• [What to work on] Among the entries below, only the lines starting at the one with "I want the speech" and ending at the one with "Get transcript from spectrogram", both included, are to be printed exactly.

<<<<

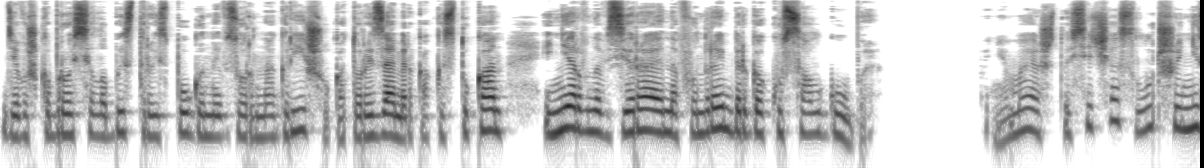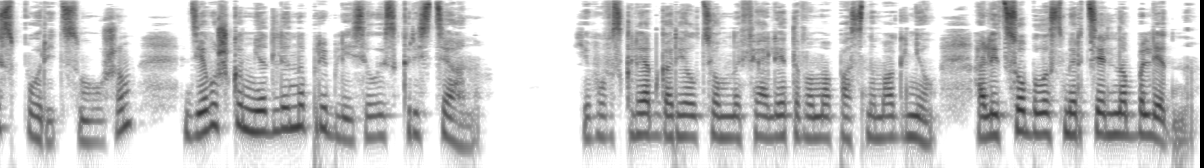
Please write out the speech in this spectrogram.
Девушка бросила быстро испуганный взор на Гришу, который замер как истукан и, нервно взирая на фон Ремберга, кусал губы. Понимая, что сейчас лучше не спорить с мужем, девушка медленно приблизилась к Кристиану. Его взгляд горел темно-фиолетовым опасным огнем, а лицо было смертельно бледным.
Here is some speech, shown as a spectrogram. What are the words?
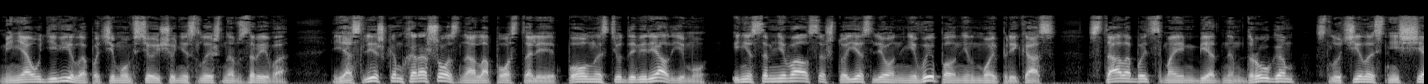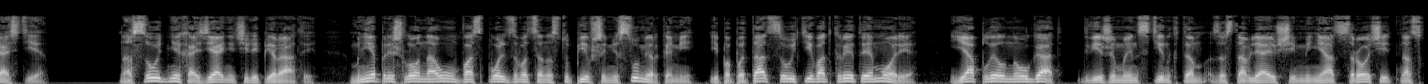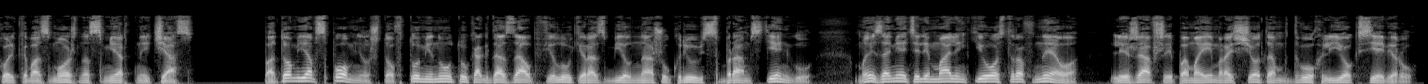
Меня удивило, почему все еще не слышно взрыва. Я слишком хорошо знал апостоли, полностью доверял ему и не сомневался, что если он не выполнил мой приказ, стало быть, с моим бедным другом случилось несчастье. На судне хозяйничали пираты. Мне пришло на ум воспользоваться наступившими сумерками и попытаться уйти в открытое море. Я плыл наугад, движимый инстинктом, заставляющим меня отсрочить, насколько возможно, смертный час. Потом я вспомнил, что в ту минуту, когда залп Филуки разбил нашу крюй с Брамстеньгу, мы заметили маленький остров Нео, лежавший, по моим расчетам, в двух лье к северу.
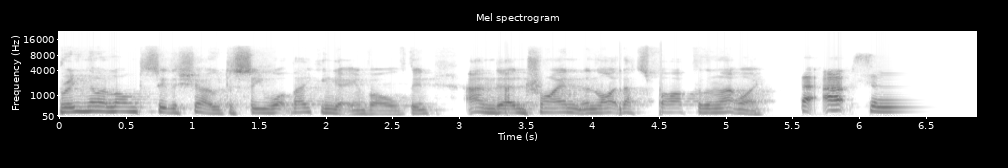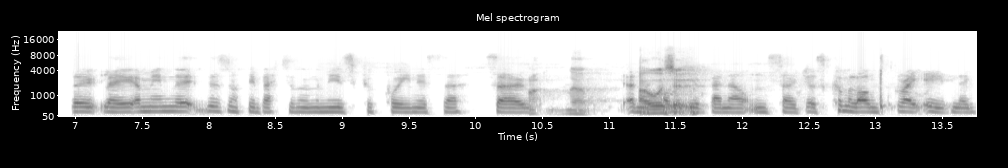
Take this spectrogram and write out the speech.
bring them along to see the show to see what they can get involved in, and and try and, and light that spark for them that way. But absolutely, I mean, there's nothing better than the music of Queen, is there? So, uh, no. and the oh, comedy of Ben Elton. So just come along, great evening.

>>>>
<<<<

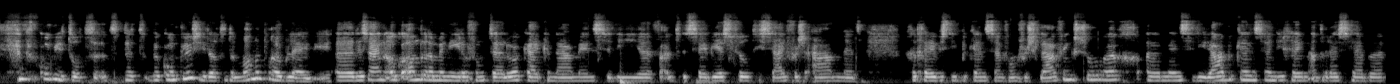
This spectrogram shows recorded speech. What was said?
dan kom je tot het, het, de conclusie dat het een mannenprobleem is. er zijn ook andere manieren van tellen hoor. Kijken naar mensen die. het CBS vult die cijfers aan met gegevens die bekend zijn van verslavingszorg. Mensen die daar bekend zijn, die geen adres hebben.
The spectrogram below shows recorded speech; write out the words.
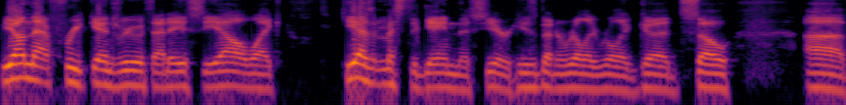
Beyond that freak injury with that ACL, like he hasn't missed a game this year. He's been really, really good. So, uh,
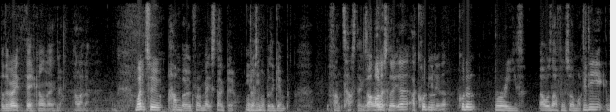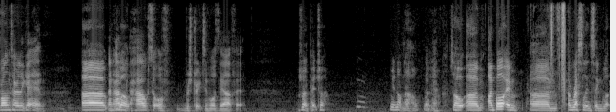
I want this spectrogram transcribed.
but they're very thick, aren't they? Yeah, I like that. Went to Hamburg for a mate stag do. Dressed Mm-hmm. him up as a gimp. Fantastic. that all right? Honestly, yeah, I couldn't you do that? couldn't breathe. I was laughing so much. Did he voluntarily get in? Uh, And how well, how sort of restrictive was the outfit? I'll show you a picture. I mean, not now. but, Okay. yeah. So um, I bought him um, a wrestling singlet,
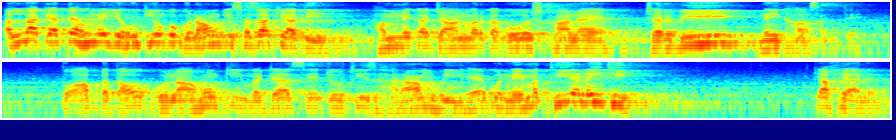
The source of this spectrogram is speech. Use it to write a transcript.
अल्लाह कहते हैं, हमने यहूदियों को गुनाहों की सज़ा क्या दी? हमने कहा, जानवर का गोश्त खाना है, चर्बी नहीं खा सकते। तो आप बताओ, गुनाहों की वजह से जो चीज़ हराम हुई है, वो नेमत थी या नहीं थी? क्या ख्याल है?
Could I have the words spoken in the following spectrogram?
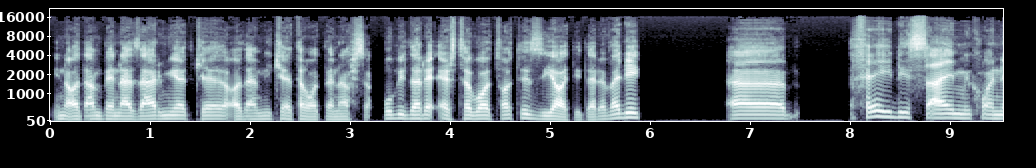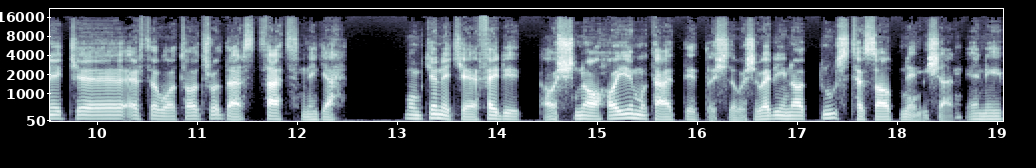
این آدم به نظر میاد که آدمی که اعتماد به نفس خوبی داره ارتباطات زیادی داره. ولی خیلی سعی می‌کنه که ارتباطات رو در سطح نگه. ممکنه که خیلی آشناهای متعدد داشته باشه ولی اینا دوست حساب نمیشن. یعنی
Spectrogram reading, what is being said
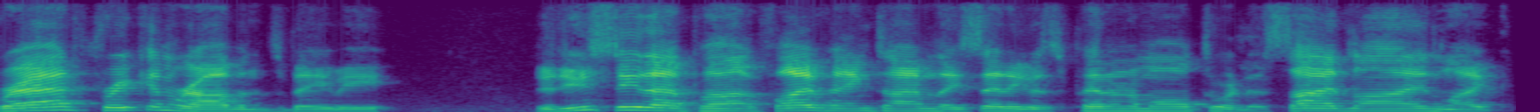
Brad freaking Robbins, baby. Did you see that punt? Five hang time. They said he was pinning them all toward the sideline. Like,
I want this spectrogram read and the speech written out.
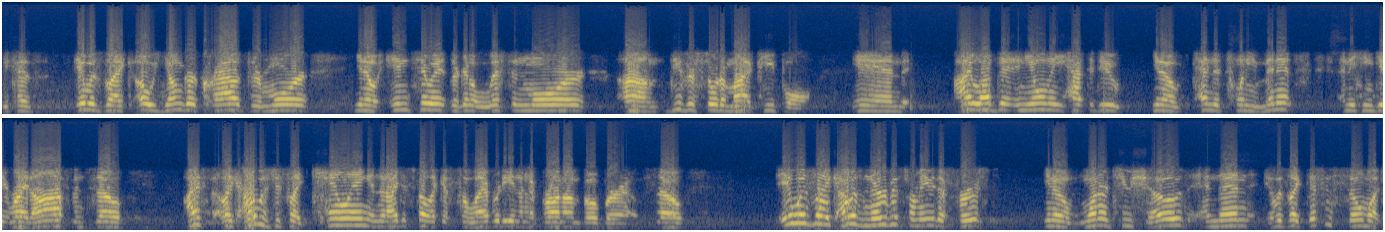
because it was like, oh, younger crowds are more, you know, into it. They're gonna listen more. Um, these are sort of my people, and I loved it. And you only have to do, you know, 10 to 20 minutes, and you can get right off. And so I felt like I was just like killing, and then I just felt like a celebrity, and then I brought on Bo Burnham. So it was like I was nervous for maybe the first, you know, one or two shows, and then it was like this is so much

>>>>
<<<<

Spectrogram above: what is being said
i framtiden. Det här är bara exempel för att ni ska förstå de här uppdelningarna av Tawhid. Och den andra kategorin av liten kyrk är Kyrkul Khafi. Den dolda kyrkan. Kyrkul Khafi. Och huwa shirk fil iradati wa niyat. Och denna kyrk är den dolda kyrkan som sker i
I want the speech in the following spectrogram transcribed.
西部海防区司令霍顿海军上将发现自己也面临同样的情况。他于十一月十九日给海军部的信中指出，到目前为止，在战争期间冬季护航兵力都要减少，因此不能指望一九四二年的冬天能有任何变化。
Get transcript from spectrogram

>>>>

• [Response below]
I want the speech in the following spectrogram transcribed.
西部海防区司令霍顿海军上将发现自己也面临同样的情况。他于十一月十九日给海军部的信中指出，到目前为止，在战争期间冬季护航兵力都要减少，因此不能指望一九四二年的冬天能有任何变化。
Get transcript from spectrogram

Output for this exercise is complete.